Luckily, driven in its Normal set-up with the dampers at their most pliant, the i30 N is as plush an everyday car as you could possibly hope for. The ride quality is excellent on the 19-inch wheels and the suppression of most major noise contributors is first rate; sometimes, extremely poor surfaces introduce a lot of tyre roar, but it's not often that this occurs. With its torque-rich midrange and good visibility out, driving the i30 N at a steady cruise on the motorway is no hardship at all. Is it as polished as a Golf GTI? Perhaps not quite, but it's so close to the Volkswagen for refinement that it allows the i30 N to deliver a knockout blow when it comes to the crunch on chassis dynamics. And given Volkswagen has been doing this sort of thing for four decades and Hyundai is just starting out, the magnitude of that conclusion cannot be underestimated.

What you get for your money

Aside from the obvious magnificent technical make-up of the car, all i30 Ns come with eight-inch touchscreen satnav incorporating infotainment that bundles up Apple CarPlay and Android Auto as standard, LED head- and tail-lights, adaptive cruise control, keyless entry and go, and dual-zone climate control. Even specified up with the Performance Pack, which is likely to be at least €4,000 on top of the price of the base car here when figures are confirmed, the Hyundai should undercut a standard 230hp Volkswagen Golf GTI by a few Euros. OK, this is potentially a €40,000 performance car without any heritage from a company known for great value first and foremost, so we're not exactly talking cheap - but then the absolute brilliance of the i30's chassis should shine out from the moment you start test-driving it, so it will probably feel something of a bargain. Plus, the N qualifies for the same five-year, unlimited distance warranty as any other Hyundai, which makes it a sound ownership proposition. Hyundai Ireland is expected to announce pricing in the coming weeks ahead of the i30 N's launch here in 2018.


The i30 N is amazing. Truly, defiantly amazing. OK, having Biermann on board was bound to lead to some good things, but by his own admission, when he joined Hyundai from BMW M in 2014, he didn't have a lot of experience of front-wheel drive cars. Also, while the regular i30 is a fine everyday conveyance, exciting to drive it is not. And the marque has no credible performance history of which to speak, save for its burgeoning reputation in the World Rally Championship with the i20.

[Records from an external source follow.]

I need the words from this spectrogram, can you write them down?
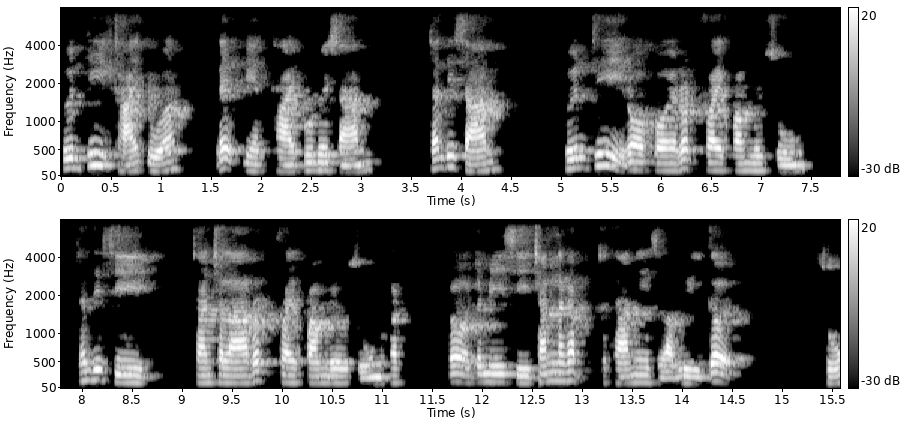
พื้นที่ขายตั๋ว และเปลี่ยนถ่ายผู้โดยสาร ชั้นที่สามพื้นที่รอคอยรถไฟความเร็วสูง ชั้นที่สี่ชานชลารถไฟความเร็วสูงนะครับ ก็จะมีสี่ชั้นนะครับ สถานีสระบุรีก็สูง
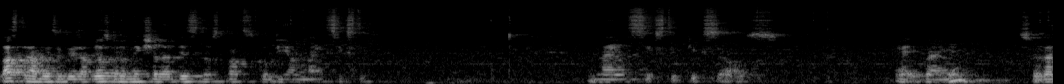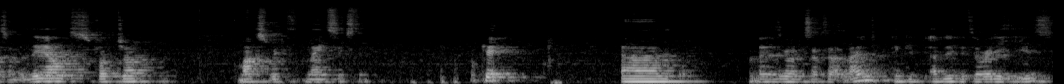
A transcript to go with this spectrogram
Last thing I'm going to do is I'm just going to make sure that this does not go beyond 960. 960 pixels. Right, Brian. So that's on the layout structure, max width 960. Okay. Um, then it's going to be center aligned. I think it, I believe it already is.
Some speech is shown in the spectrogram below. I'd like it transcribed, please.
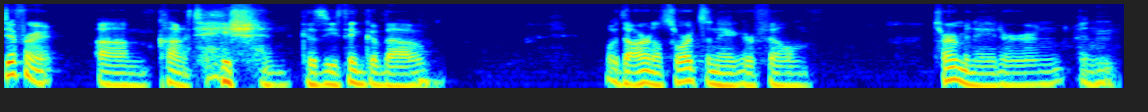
different um, connotation because you think about with the Arnold Schwarzenegger film, Terminator, and and mm-hmm.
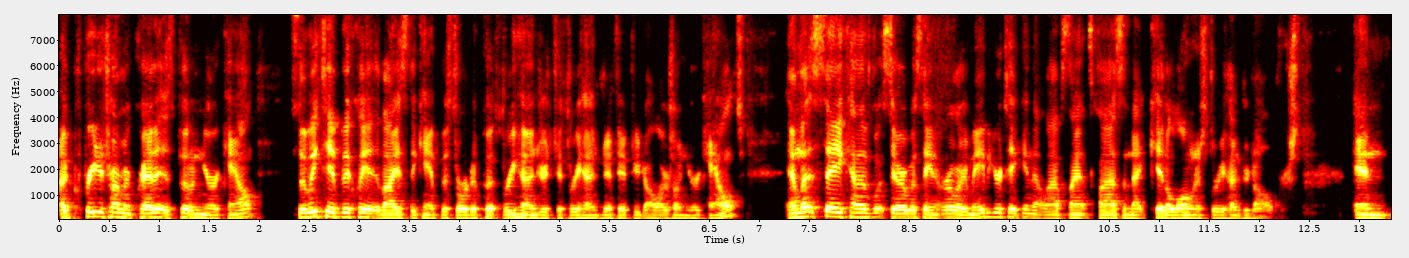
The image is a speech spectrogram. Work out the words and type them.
a predetermined credit is put on your account. So we typically advise the campus store to put 300 to $350 on your account. And let's say kind of what Sarah was saying earlier, maybe you're taking that lab science class and that kit alone is $300. And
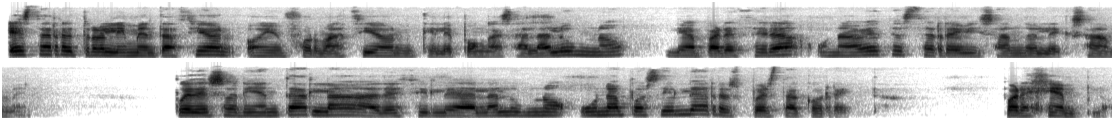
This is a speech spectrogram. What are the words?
Esta retroalimentación o información que le pongas al alumno le aparecerá una vez esté revisando el examen. Puedes orientarla a decirle al alumno una posible respuesta correcta. Por ejemplo,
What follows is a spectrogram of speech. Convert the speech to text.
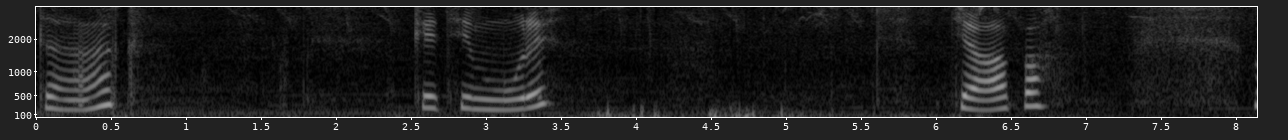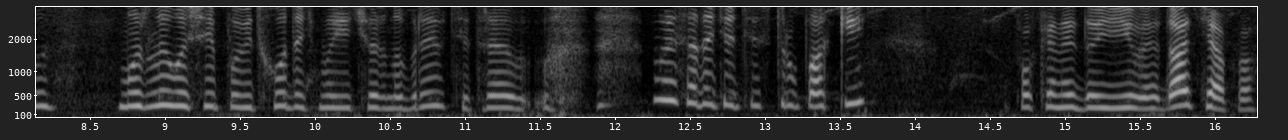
Так. Кетімури. Тяпа. Можливо, ще й повідходять мої чорнобривці. Треба висадити оці струпаки, поки не доїли, да, тяпа?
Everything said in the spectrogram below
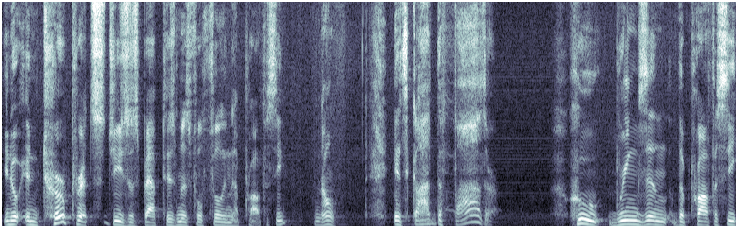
you know, interprets Jesus' baptism as fulfilling that prophecy. No. It's God the Father who brings in the prophecy,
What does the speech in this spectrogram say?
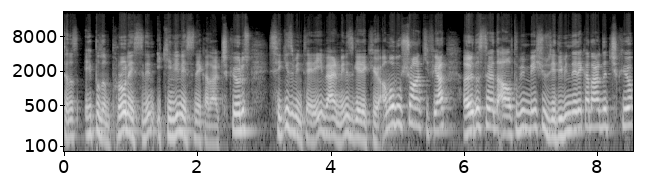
çıkacaksanız Apple'ın Pro neslinin ikinci nesline kadar çıkıyoruz. 8000 TL'yi vermeniz gerekiyor. Ama bu şu anki fiyat arada sırada 6500-7000 liraya kadar da çıkıyor.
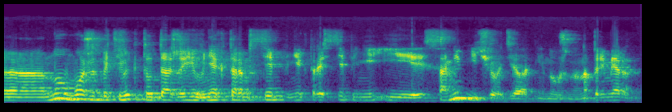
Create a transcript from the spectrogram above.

Yet what the company has given us in the i30 N is a new hot hatch that isn't just a credible contender in the marketplace; it's actually so thoroughly accomplished that it feels like Hyundai has been doing this sort of thing for years. Hugely thrilling and incredibly relaxing in equal measure, the i30 N is a coruscating, scintillating start to the company's N performance brand - and it's one of the best hot hatchbacks you can buy right now. Possibly even the best, if you want a top-level front-drive chassis but understated looks. The Hyundai i30 N is outrageously good.


Tech Specs

Model testedHyundai i30 N Performance Pack
Engine2.0-litre turbocharged four-cylinder petrol
Transmissionfront-wheel drive, six-speed manual
Body stylefive-door hot hatchback
CO2 emissions163g/km (Band D, €570)
Combined economy39.8mpg (7.1 litres/100km)
Top speed250km/h (limited)
0-100km/h6.1 seconds
Power275hp at 6,000rpm
Torque353Nm at 1,450- to 4,500rpm (378Nm on time-limited overboost)
Boot space381 litres rear seats up; 1,287 litres rear seats down
SafetyEuro NCAP rating for the Hyundai i30
Rivals to the i30 N Performance Pack